Trump trying to fool US public with tariff claims
Anyone who believes that there is unanimous support in the United States for the Trump administration's proposed Section 301 tariffs on China should refer to the House of Representatives hearing on Wednesday when US Trade Representative Bob Lighthizer was grilled.
Lawmakers, many from states which elected Donald Trump as president, expressed the deep anxiety of their constituents about the possible repercussions of tit-for-tat retaliation or even a trade war being triggered by the proposed tariffs on China, which could reportedly be up to $60 billion a year. The biggest concern is the effect they would have on US industries and local economies, and what that would mean for workers, farmers and consumers, especially low-income families.
Major US retailers, from Walmart to Target, voiced similar concerns in their letter to Trump last week, saying the Section 301 action would worsen the inequality in the US and punish working families with higher prices on household basics.
There is no doubt that the Section 301 action and the other US tariffs announced recently will hurt the Americans Trump has pledged to put first.
For example, the tariffs imposed on imported washing machines announced in January will end up as a tax on 97 million US households in the name of protecting 2,400 workers in washing machine factories. And the tariffs on imported solar modules and cells threaten 258,000 workers in the installation sector in the name of saving 2,000 workers in the manufacturing sector, according to the Cato Institute.
Trump's Section 232 tariffs on steel and aluminum imports could result in a net loss of 146,000 US jobs, even without taking into consideration possible retaliation from US trading partners, according to Washington-based consulting group Trade Partnership.
A major disruption in China-US trade would be disastrous for the US. China-US trade supports 2.6 million US jobs, including jobs that Chinese companies have created in the US, according to a 2017 Oxford Economics report.
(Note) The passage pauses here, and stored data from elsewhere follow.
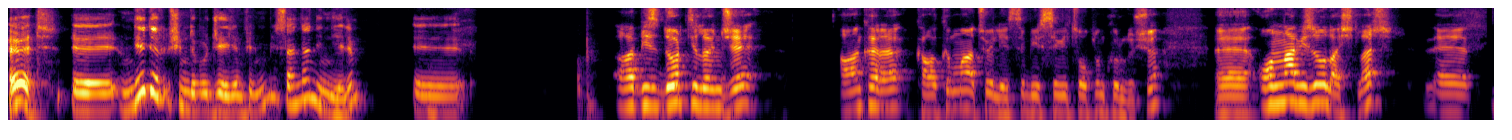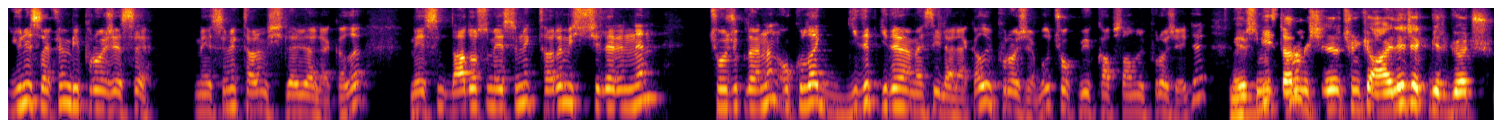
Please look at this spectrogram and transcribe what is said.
Evet. E, nedir şimdi bu Ceylin filmi? Bir senden dinleyelim. E, Abi biz 4 yıl önce Ankara Kalkınma Atölyesi bir sivil toplum kuruluşu. E, onlar bize ulaştılar. E, UNICEF'in bir projesi mevsimlik tarım işçileriyle alakalı. Mevsim, daha doğrusu mevsimlik tarım işçilerinin çocuklarının okula gidip gidememesiyle alakalı bir proje bu. Çok büyük kapsamlı bir projeydi. Mevsimlik Biz tarım işçileri çünkü ailecek bir göç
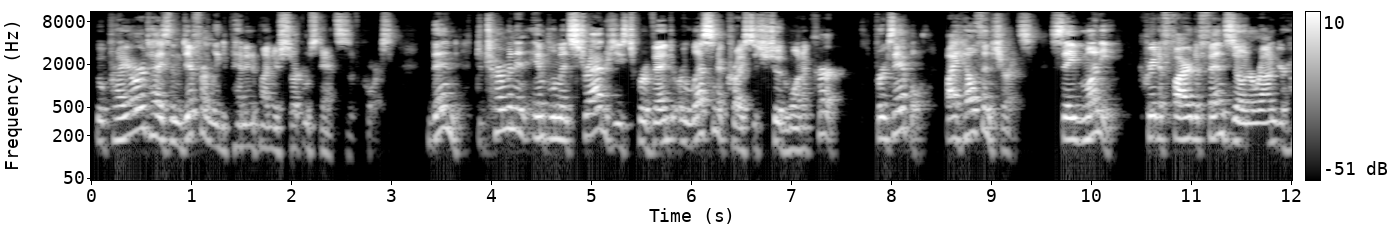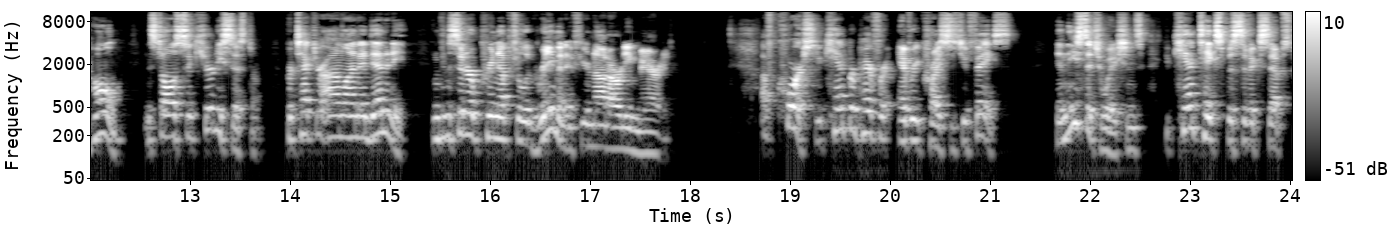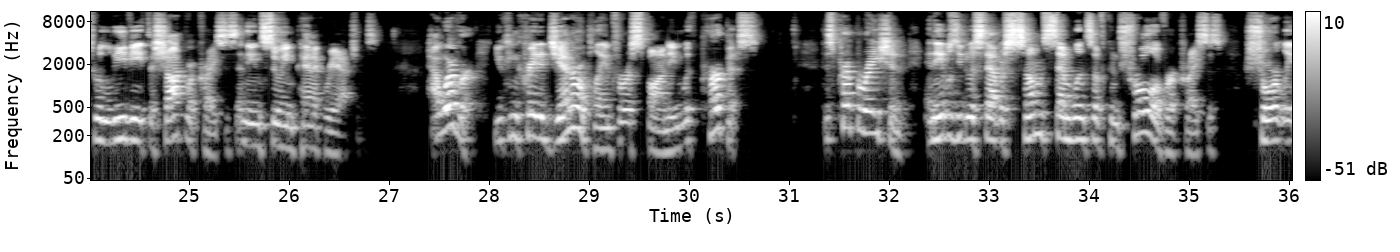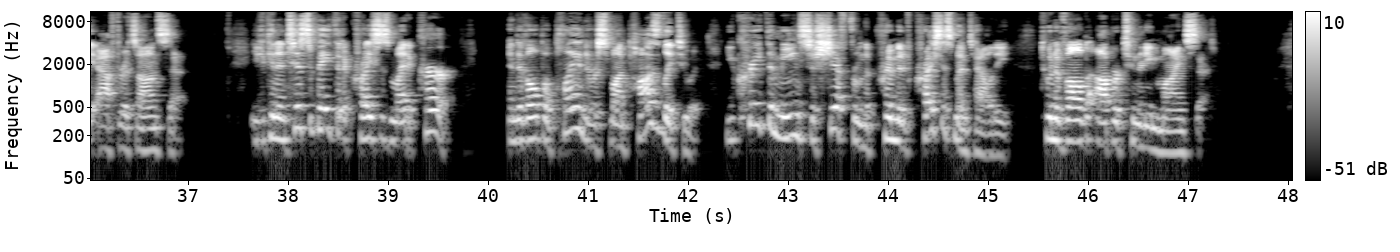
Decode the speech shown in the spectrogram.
You'll prioritize them differently depending upon your circumstances, of course. Then determine and implement strategies to prevent or lessen a crisis should one occur. For example, buy health insurance, save money, create a fire defense zone around your home, install a security system, protect your online identity, and consider a prenuptial agreement if you're not already married. Of course, you can't prepare for every crisis you face. In these situations, you can't take specific steps to alleviate the shock of a crisis and the ensuing panic reactions. However, you can create a general plan for responding with purpose. This preparation enables you to establish some semblance of control over a crisis shortly after its onset. If you can anticipate that a crisis might occur and develop a plan to respond positively to it, you create the means to shift from the primitive crisis mentality to an evolved opportunity mindset.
The report shows that besides supporting US jobs, Chinese manufacturers lowered prices for US consumers, dampened inflation and put more money in their wallets, since for a typical US household earning $56,500 in 2015, trade with China saved these families up to $850 that year.
In 2007, Sara Bongiorni's book, A Year without Made in China: One Family's True Life Adventure in the Global Economy, describing her family's attempt to boycott Chinese made products attracted much attention. While the story might have changed today, because a lot of labor intensive jobs have been relocated from China to countries such as Vietnam and Bangladesh over the past decade with rising labor costs in China, still US consumers shopping in stores such as Walmart and Target would be hurt if China and other developing countries no longer supplied cheap products due to the tariffs.
"The Economic Benefits of US Trade", a 2015 report by the Council of Economic Advisers, shows that compared to a world with no trade, median-income consumers in the US gain an estimated 29 percent of their purchasing power from trade.
But Trump does not want American people to know this. Instead, he has constantly painted US as a victim in global trade. He has never talked about how most manufacturing jobs have been lost to automation, rather than trade, and he has never talked about how the US government has done a poor job of helping workers negatively impacted by trade deals.
Trump has also misled the US people by equating US trade deficits to a loss for the US and a win for its trade partners, despite the fact that almost all economists disagree with such a notion.
It's time to stop Trump and other folk fooling the American people.
The author is deputy editor of China Daily USA. firstname.lastname@example.org